The Artists page has been updated , with some more names and a few resources. This week I am looking at
intersections of feminism and technoscience and also searching for artists using computer media that focus
On Saturday Bishopsgate Institute is holding a one-day-conference in Feminism and History (organised by the History of Feminism Network in partnership with the Raphael Samuel History Centre, Goldsmiths, University of London-History and Politics Departments and the Graduate School), which I will be attending.
From the site:
“This one-day conference will explore the relationship between feminism and the making and writing of history. Postgraduates and early career scholars will present papers on many different aspects of the history of women’s movements since 1800, including ‘women of letters’, feminism and religion and re-thinking the first and second waves of feminism. The day will also discuss the rise of feminist history in the context of the women’s liberation movement and ask whether there is still a future for feminist history.
Speakers include Professor Barbara Taylor (University of East London), Dr Lucy Bland (London Metropolitan University), Dr Kathryn Gleadle (University of Oxford), Dr Lucy Delap (University of Cambridge) and Dr Margaretta Jolly (University of Sussex)”.
This came from the Queeruption list -announcement of the workshop (21-23 November 08) follows:
“We would like to propose a 2dh5 workshop on queer activism in the
Netherlands. The Netherlands had a very active queer and lgbt actvist
movement in the 70s and 80s. This movement had organised public
demonstrations, started public debates, and played a huge role in changing
the legal as well as social response to homosexuality and related issues.
However, over the last decade and a half, the momentum has steadily
decreased. Society at large, including lgbt people, see the struggle as
having been won, and there being nothing left to achieve. There are now
only a handful of queer groups as well as lgbt groups in the country, and
a majority of the latter have evolved into institutionalised lobbying
groups. Continue reading “QueerNL workshop”
Marcie Bianco of Feminist Review writes about the new book ‘Tactical Biopolitics: Art, Activism, and Technoscience’, Edited by Beatriz da Costa and Kavita Philip, MIT Press. She notes that
‘The essay on subRosa’s subversive practices that intertwine art, biology, and politics nicely encapsulates the empowering, activist tone of’
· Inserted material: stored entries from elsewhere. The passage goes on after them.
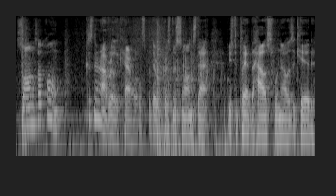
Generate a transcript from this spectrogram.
songs. I'll call them because they're not really carols, but they were Christmas songs that used to play at the house when I was a kid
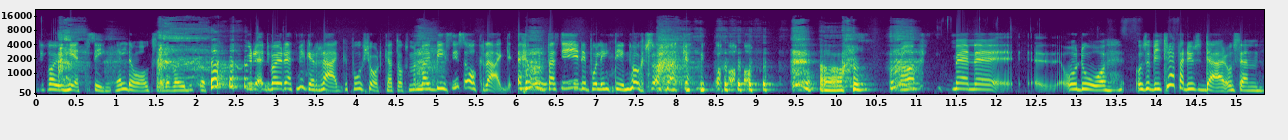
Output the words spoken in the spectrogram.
du var ju helt singel då också. Det var, ju lite, det var ju rätt mycket ragg på Shortcut också. Men det var ju business och ragg. Fast det är det på LinkedIn också. ja. ja. Men Eh, och då, och så vi träffades där och sen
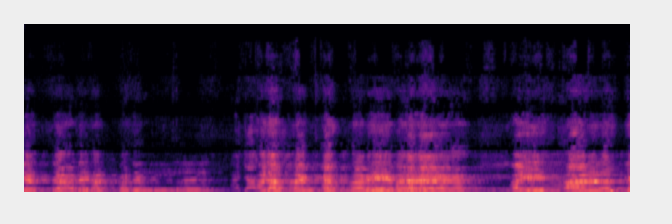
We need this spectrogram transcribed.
यच्चतिषत्पतिम् अजसङ्गम् भवेमहे वैश्वानरस्य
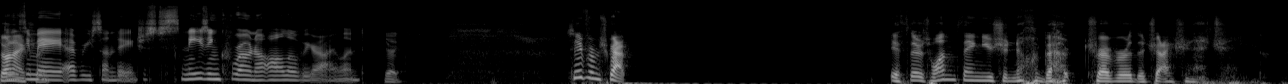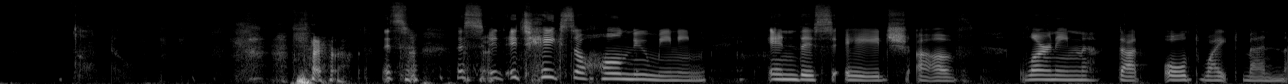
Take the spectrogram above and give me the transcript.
Don't Daisy actually. May every Sunday, just sneezing corona all over your island. Yikes. Save from scrap. If there's one thing you should know about Trevor the traction engine. It's it's it, it takes a whole new meaning in this age of learning that old white men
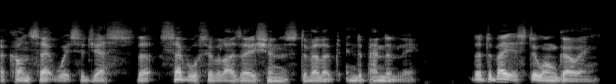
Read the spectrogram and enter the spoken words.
a concept which suggests that several civilizations developed independently. The debate is still ongoing.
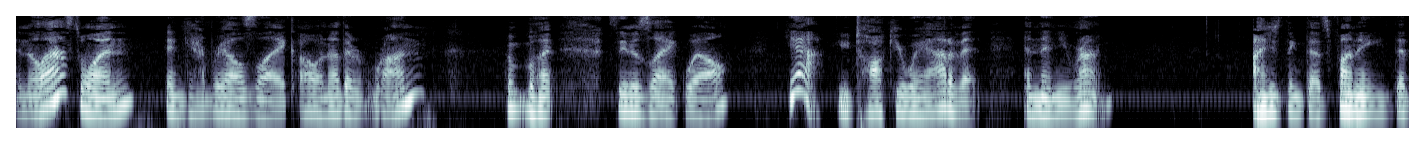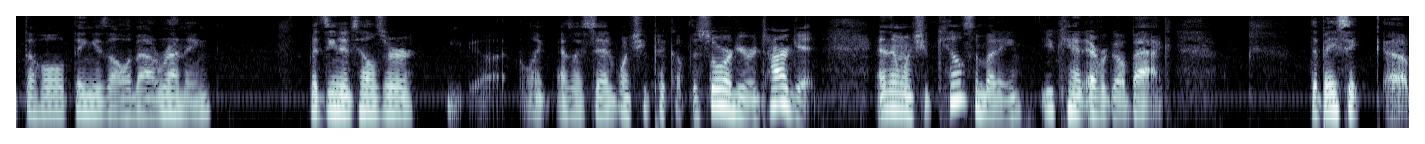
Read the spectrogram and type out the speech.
And the last one, and Gabrielle's like, oh, another run? but Xena's like, well, yeah, you talk your way out of it and then you run. I just think that's funny that the whole thing is all about running. But Xena tells her, like, as I said, once you pick up the sword, you're a target. And then once you kill somebody, you can't ever go back the basic uh,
This blog is a personal site (contact info at the about me page) linked to Dphil research project ‘New media, new feminisms? Networking for Contemporary Queer and Feminist Activism in UK (and beyond)’, which commenced in October 2008. It will publish comments, news and resources as the Research evolves. It also aims to be a meeting place with the groups and individuals that participate in the study. Finally, it functions as a journal of the research process. My primary goal at the moment is to set up a name index containing Feminists divided in the following broad sections: Academics, Activists, Artists, Collectives, Journalists. This will be placed at separate page(s) in the blog.
at this point-
The project refers to the use of new technologies for the production and circulation of activist media by contemporary queer/ feminist activists in
Britain. The focus is on new networking conditions
created by new media and their incorporation by feminist/ queer activists. I am interested in how the experience of producing ephemeral media
with new technologies is different from earlier forms,
for example zines, and, in particular, how the capability of digital archiving and sharing shapes production attitudes, form and content.
Moreover, I aim to understand how activists interact with
commercial media strategies like advertising. What kind of cultural capital and media literacy is needed by activists and to what
cultural/political collective memories do they speak? My corpus
is the work of groups and individuals, their attitudes and practices. By exploring networking conditions of media production,
eventually I ask: do they signify the emergence of ‘new feminisms’?